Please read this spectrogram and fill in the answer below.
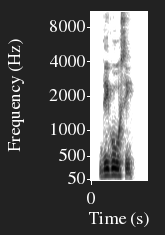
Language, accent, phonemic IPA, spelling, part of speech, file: French, France, /de.ɡo.se/, dégausser, verb, LL-Q150 (fra)-dégausser.wav
- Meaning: to degauss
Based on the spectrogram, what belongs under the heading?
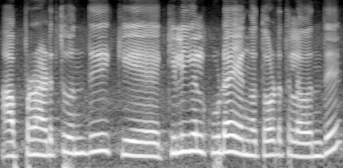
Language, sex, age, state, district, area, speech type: Tamil, female, 45-60, Tamil Nadu, Tiruchirappalli, rural, spontaneous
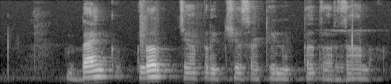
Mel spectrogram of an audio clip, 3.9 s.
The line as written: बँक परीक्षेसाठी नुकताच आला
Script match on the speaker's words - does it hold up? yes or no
no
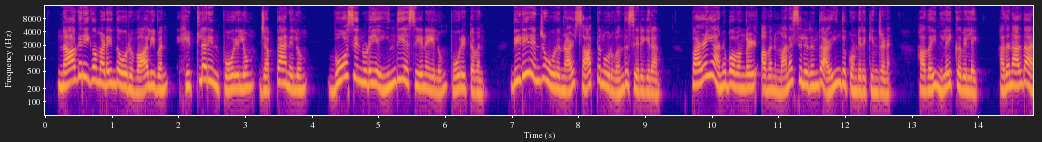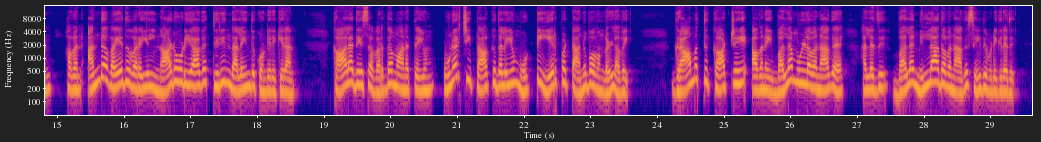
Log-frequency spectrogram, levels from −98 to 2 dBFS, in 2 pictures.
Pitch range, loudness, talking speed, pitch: 185-255 Hz, -24 LUFS, 95 wpm, 215 Hz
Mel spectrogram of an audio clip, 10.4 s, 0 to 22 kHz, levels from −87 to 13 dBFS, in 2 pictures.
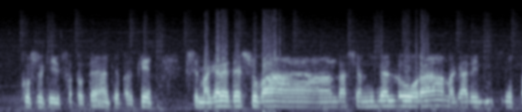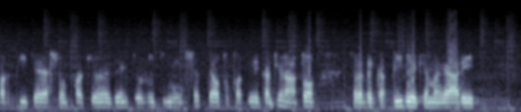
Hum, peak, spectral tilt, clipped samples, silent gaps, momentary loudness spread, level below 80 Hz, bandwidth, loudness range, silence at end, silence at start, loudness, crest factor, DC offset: none; 0 dBFS; -7 dB/octave; under 0.1%; none; 12 LU; -52 dBFS; 9.8 kHz; 7 LU; 0.5 s; 0.2 s; -14 LUFS; 14 dB; under 0.1%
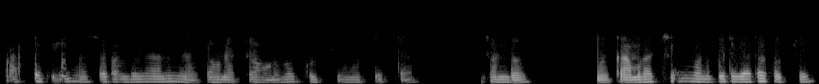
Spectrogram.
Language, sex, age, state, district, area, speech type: Bengali, male, 18-30, West Bengal, North 24 Parganas, rural, conversation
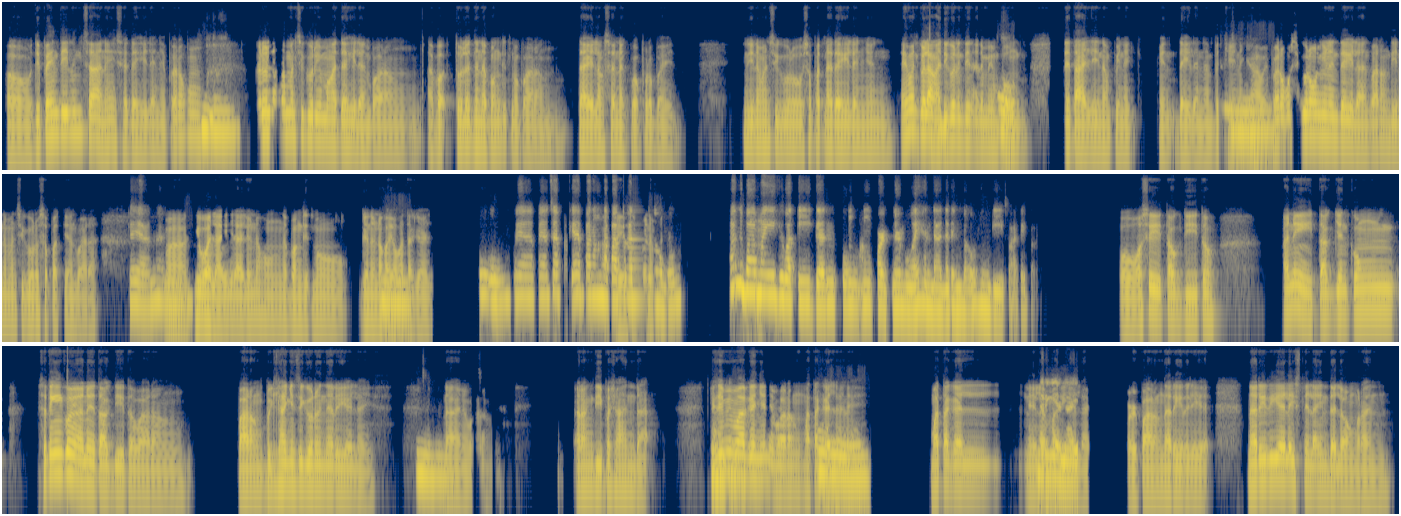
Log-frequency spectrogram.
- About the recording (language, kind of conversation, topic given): Filipino, unstructured, Paano mo malalaman kung handa ka na sa isang seryosong relasyon?
- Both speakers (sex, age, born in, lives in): female, 35-39, Philippines, Philippines; male, 25-29, Philippines, Philippines
- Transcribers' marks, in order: tapping; other background noise; unintelligible speech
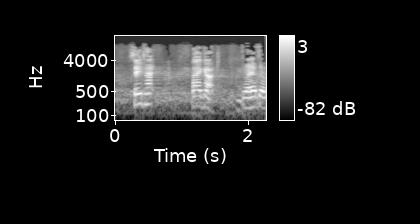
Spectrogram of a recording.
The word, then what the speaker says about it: Saint-Hyacinthe-Bagot: How do you pronounce that? Saint-Hyacinthe-Bagot. Saint-Bagot.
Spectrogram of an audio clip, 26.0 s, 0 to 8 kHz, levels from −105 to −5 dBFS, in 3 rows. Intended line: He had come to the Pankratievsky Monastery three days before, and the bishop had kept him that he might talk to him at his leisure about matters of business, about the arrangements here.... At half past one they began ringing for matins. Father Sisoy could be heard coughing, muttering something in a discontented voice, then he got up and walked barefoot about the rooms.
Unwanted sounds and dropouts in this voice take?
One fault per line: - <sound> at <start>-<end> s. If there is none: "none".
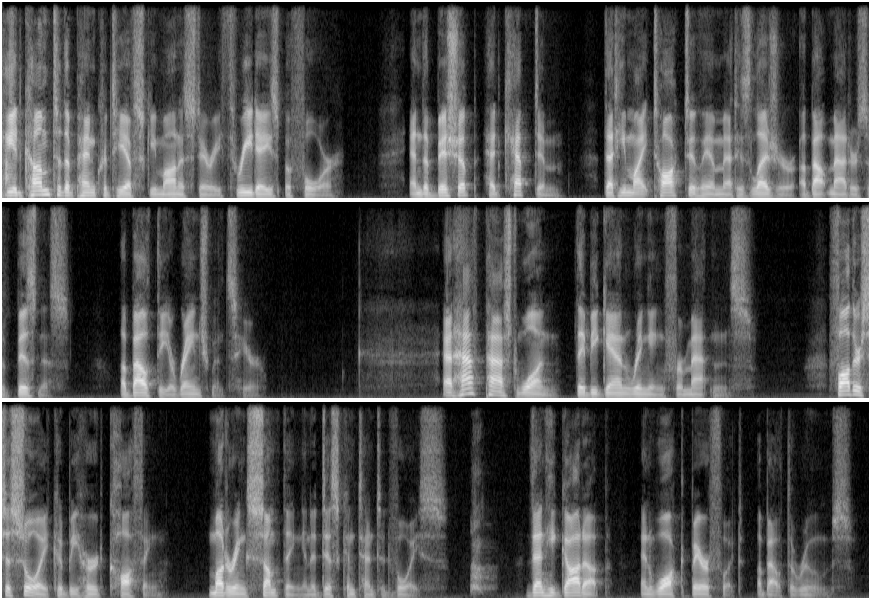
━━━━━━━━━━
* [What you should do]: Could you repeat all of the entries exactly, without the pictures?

* [Task answer]:
Please read this spectrogram and fill in the answer below.
Language, accent, phonemic IPA, spelling, part of speech, file: French, France, /de.ɡo.se/, dégausser, verb, LL-Q150 (fra)-dégausser.wav
- Meaning: to degauss
Based on the spectrogram, what belongs under the heading?
Language, sex, age, state, district, area, speech type: Tamil, female, 45-60, Tamil Nadu, Tiruchirappalli, rural, spontaneous
Mel spectrogram of an audio clip, 3.9 s.
The line as written: बँक परीक्षेसाठी नुकताच आला
Script match on the speaker's words - does it hold up? yes or no
no
Log-frequency spectrogram, levels from −98 to 2 dBFS, in 2 pictures.
Pitch range, loudness, talking speed, pitch: 185-255 Hz, -24 LUFS, 95 wpm, 215 Hz
Mel spectrogram of an audio clip, 10.4 s, 0 to 22 kHz, levels from −87 to 13 dBFS, in 2 pictures.
Hum, peak, spectral tilt, clipped samples, silent gaps, momentary loudness spread, level below 80 Hz, bandwidth, loudness range, silence at end, silence at start, loudness, crest factor, DC offset: none; 0 dBFS; -7 dB/octave; under 0.1%; none; 12 LU; -52 dBFS; 9.8 kHz; 7 LU; 0.5 s; 0.2 s; -14 LUFS; 14 dB; under 0.1%
Spectrogram.
Language, sex, age, state, district, area, speech type: Bengali, male, 18-30, West Bengal, North 24 Parganas, rural, conversation
Log-frequency spectrogram.
- About the recording (language, kind of conversation, topic given): Filipino, unstructured, Paano mo malalaman kung handa ka na sa isang seryosong relasyon?
- Both speakers (sex, age, born in, lives in): female, 35-39, Philippines, Philippines; male, 25-29, Philippines, Philippines
- Transcribers' marks, in order: tapping; other background noise; unintelligible speech
Spectrogram of a recording.
The word, then what the speaker says about it: Saint-Hyacinthe-Bagot: How do you pronounce that? Saint-Hyacinthe-Bagot. Saint-Bagot.
Spectrogram of an audio clip, 26.0 s, 0 to 8 kHz, levels from −105 to −5 dBFS, in 3 rows. Intended line: He had come to the Pankratievsky Monastery three days before, and the bishop had kept him that he might talk to him at his leisure about matters of business, about the arrangements here.... At half past one they began ringing for matins. Father Sisoy could be heard coughing, muttering something in a discontented voice, then he got up and walked barefoot about the rooms.
Unwanted sounds and dropouts in this voice take?
One fault per line: - <sound> at <start>-<end> s. If there is none: "none".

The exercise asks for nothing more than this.